Assigned task: Reproduce the records below in full and exactly, without their images.
BEGIN
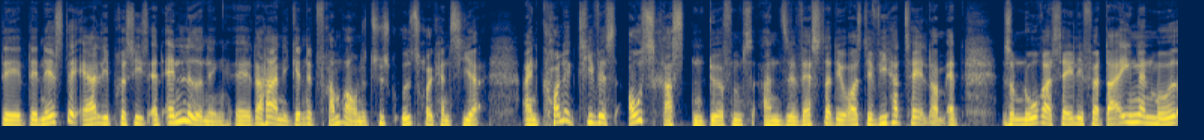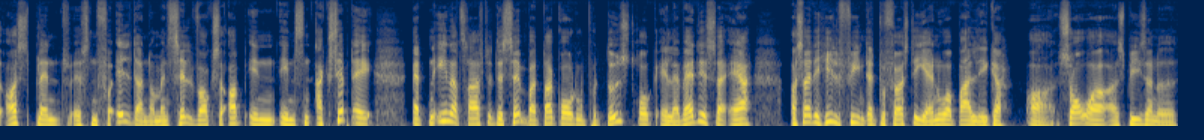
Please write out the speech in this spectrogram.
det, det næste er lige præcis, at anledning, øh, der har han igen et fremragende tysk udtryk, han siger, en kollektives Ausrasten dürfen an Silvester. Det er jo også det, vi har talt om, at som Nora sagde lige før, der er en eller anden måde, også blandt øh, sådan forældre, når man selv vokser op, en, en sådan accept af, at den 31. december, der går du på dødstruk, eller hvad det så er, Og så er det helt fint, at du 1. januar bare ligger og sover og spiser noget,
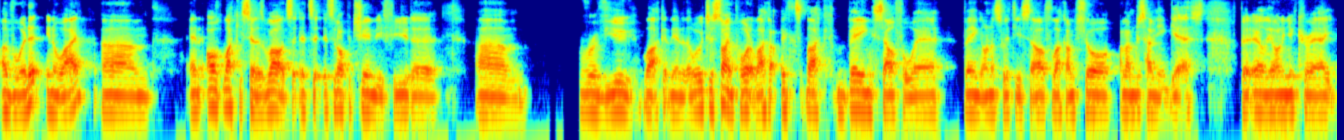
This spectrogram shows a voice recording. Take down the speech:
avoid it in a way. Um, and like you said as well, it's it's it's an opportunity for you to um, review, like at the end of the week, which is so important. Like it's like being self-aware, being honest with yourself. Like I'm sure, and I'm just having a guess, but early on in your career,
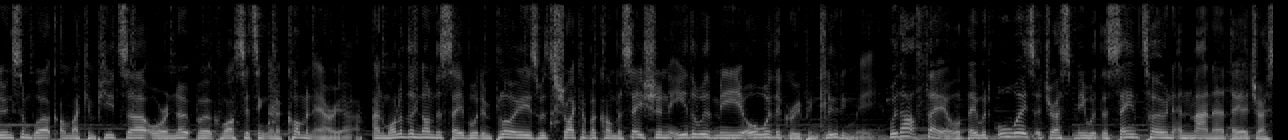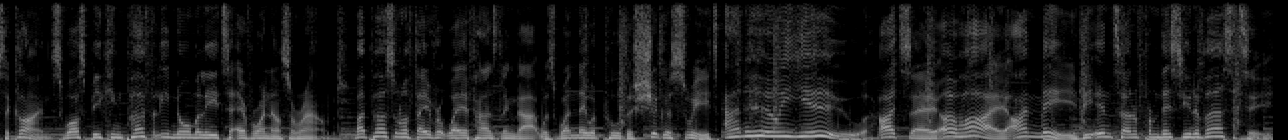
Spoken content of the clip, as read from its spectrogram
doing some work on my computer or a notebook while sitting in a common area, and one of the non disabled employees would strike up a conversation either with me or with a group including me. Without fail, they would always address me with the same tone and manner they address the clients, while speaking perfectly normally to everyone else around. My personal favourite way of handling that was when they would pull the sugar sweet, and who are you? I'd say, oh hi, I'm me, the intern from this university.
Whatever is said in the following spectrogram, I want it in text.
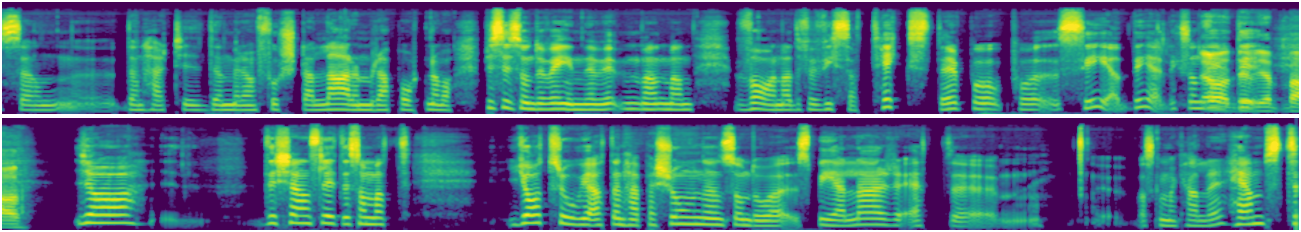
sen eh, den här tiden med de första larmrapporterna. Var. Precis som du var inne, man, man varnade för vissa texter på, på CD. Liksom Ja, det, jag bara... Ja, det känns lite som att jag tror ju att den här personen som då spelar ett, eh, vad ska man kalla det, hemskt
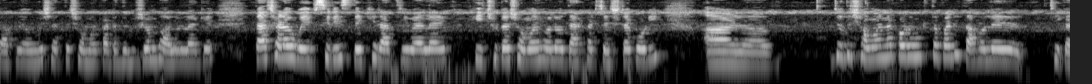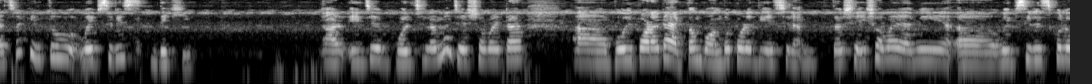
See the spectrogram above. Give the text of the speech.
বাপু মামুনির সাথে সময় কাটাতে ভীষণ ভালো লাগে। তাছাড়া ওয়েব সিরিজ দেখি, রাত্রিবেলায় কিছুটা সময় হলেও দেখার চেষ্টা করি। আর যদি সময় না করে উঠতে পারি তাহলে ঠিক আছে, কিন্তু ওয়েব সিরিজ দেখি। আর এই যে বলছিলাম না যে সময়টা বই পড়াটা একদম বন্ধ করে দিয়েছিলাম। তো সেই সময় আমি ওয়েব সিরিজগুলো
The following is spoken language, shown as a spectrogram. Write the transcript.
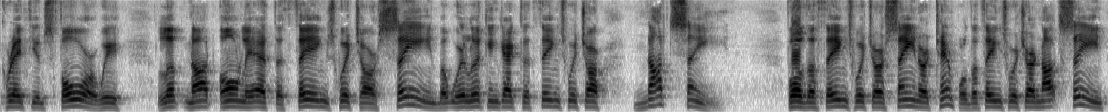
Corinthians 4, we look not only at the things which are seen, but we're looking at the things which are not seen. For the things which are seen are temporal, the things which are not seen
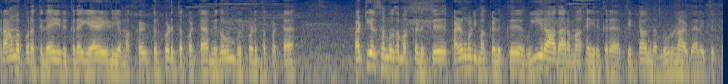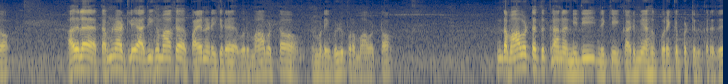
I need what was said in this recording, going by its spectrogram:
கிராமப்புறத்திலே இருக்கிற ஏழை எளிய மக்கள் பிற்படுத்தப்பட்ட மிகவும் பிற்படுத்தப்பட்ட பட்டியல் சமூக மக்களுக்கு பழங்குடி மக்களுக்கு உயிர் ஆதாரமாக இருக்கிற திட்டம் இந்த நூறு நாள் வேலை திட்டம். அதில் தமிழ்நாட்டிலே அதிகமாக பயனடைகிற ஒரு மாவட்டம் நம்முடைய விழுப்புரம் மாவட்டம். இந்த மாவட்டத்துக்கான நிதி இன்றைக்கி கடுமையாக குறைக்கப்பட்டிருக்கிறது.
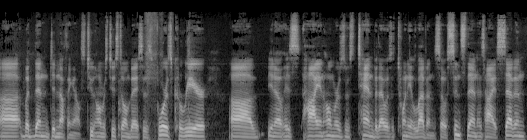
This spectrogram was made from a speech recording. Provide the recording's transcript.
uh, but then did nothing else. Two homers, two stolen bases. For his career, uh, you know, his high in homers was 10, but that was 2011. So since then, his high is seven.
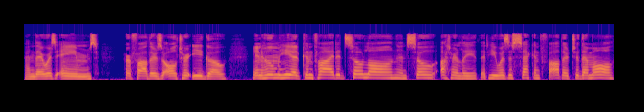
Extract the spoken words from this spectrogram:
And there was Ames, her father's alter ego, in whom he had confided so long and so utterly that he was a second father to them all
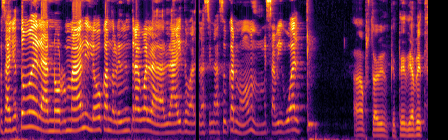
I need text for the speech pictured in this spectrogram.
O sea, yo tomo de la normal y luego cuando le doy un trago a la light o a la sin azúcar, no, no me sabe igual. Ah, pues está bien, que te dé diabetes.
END
Task result:
Please write out the speech in this spectrogram.
det, det næste er lige præcis, at anledning, øh, der har han igen et fremragende tysk udtryk, han siger, en kollektives Ausrasten dürfen an Silvester. Det er jo også det, vi har talt om, at som Nora sagde lige før, der er en eller anden måde, også blandt øh, sådan forældre, når man selv vokser op, en, en sådan accept af, at den 31. december, der går du på dødstruk, eller hvad det så er, Og så er det helt fint, at du 1. januar bare ligger og sover og spiser noget,
This spectrogram shows a voice recording. Take down the speech:
avoid it in a way. Um, and like you said as well, it's it's it's an opportunity for you to um, review, like at the end of the week, which is so important. Like it's like being self-aware, being honest with yourself. Like I'm sure, and I'm just having a guess, but early on in your career,
Spoken content of the clip, as read from its spectrogram
doing some work on my computer or a notebook while sitting in a common area, and one of the non disabled employees would strike up a conversation either with me or with a group including me. Without fail, they would always address me with the same tone and manner they address the clients, while speaking perfectly normally to everyone else around. My personal favourite way of handling that was when they would pull the sugar sweet, and who are you? I'd say, oh hi, I'm me, the intern from this university.
Whatever is said in the following spectrogram, I want it in text.
sen eh, den här tiden med de första larmrapporterna. Var. Precis som du var inne, man, man varnade för vissa texter på, på CD. Liksom Ja, det, jag bara... Ja, det känns lite som att jag tror ju att den här personen som då spelar ett, eh, vad ska man kalla det, hemskt
See the spectrogram above. Give the text of the speech.
বাপু মামুনির সাথে সময় কাটাতে ভীষণ ভালো লাগে। তাছাড়া ওয়েব সিরিজ দেখি, রাত্রিবেলায় কিছুটা সময় হলেও দেখার চেষ্টা করি। আর যদি সময় না করে উঠতে পারি তাহলে ঠিক আছে, কিন্তু ওয়েব সিরিজ দেখি। আর এই যে বলছিলাম না যে সময়টা বই পড়াটা একদম বন্ধ করে দিয়েছিলাম। তো সেই সময় আমি ওয়েব সিরিজগুলো
The following is spoken language, shown as a spectrogram. Write the transcript.
Corinthians 4, we look not only at the things which are seen, but we're looking at the things which are not seen. For the things which are seen are temporal, the things which are not seen
I need what was said in this recording, going by its spectrogram:
கிராமப்புறத்திலே இருக்கிற ஏழை எளிய மக்கள் பிற்படுத்தப்பட்ட மிகவும் பிற்படுத்தப்பட்ட பட்டியல் சமூக மக்களுக்கு பழங்குடி மக்களுக்கு உயிர் ஆதாரமாக இருக்கிற திட்டம் இந்த நூறு நாள் வேலை திட்டம். அதில் தமிழ்நாட்டிலே அதிகமாக பயனடைகிற ஒரு மாவட்டம் நம்முடைய விழுப்புரம் மாவட்டம். இந்த மாவட்டத்துக்கான நிதி இன்றைக்கி கடுமையாக குறைக்கப்பட்டிருக்கிறது.
This spectrogram was made from a speech recording. Provide the recording's transcript.
uh, but then did nothing else. Two homers, two stolen bases. For his career, uh, you know, his high in homers was 10, but that was 2011. So since then, his high is seven.
Extract the spoken words from this spectrogram:
And there was Ames, her father's alter ego, in whom he had confided so long and so utterly that he was a second father to them all
I need text for the speech pictured in this spectrogram.
O sea, yo tomo de la normal y luego cuando le doy un trago a la light o a la sin azúcar, no, no me sabe igual. Ah, pues está bien, que te dé diabetes.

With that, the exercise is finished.